An environmental group says improving New Zealand's waterways will take multi-partisan support, and recent comments from National calling for new rules to be repealed were "hyperbolic and unhelpful".
Gary Taylor, executive director of the Environmental Defence Society, says freshwater regulations signed off earlier this month come after a decade of hard work and now is not the time to get rid of them.
"A lot of effort has gone into getting the policy platform established, many people have been working on this for the thick end of 10 years and the suggestion that it could be reviewed and repealed is a worry and would take us backwards," Taylor told Dominic George on Magic Talk's Rural Today on Friday.
In a Facebook Live event earlier this week National's agriculture spokesperson David Bennett said the policy would be "gone by lunchtime" if his party is voted into power in the upcoming election.
National subsequently softened that stance, saying in a statement on Wednesday it would "repeal or review" a number of the new rules, rather than get rid of the whole policy.
But Taylor says Bennett "shouldn't have made such an extreme comment as that".
"It's very hyperbolic and unhelpful and I think he's probably regretting it now," he said.
"We do need bipartisan or multi-partisan support for freshwater reforms, this is something that goes to our brand New Zealand, it's something that goes to our sense of national identity, to see that our farming activities aren't polluting, that's all very important stuff to all of us so getting some cross-party agreement on the way forward and then hitting the challenge of implementation I think is the way that people should be thinking."
Farmers, especially in Southland, have been vocally opposed to many of the new rules, particularly those around winter grazing, which they say are "entirely impractical".
The Government seems to have realised some of the rules don't work, with Cabinet this week making a number of adjustments to winter grazing regulations and hinting more changes could be on the way.
Although National criticised that move as showing the policy is "based on ideological notions" and "isn't practical or based in science", Taylor said the Government's approach to making small adjustments as needed was better than repealing the legislation.

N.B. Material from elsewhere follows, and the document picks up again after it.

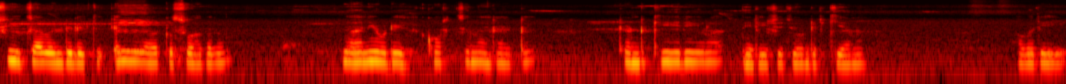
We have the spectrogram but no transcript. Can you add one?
ഷീജ വേൾഡിലേക്ക് എല്ലാവർക്കും സ്വാഗതം. ഞാനിവിടെ കുറച്ച് നേരമായിട്ട് രണ്ട് കീരികളെ നിരീക്ഷിച്ചുകൊണ്ടിരിക്കുകയാണ്. അവർ ഈ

"This is quite complicated stuff and I think having a willingness to adjust things when that's needed is probably a good thing rather than a bad thing."

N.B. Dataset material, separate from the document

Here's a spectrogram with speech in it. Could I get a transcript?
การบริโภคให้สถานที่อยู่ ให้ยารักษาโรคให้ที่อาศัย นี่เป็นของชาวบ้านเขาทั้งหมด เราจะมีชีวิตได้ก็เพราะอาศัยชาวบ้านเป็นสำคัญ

With the legislation now signed off as law, the next challenge is implementing the new rules, Taylor said.
"We've got the policy package settled, provided National don't upset that, we now need to focus on implementation.
"And of course getting our waterways cleaned up is going to take many years, it's not something that's going to happen overnight."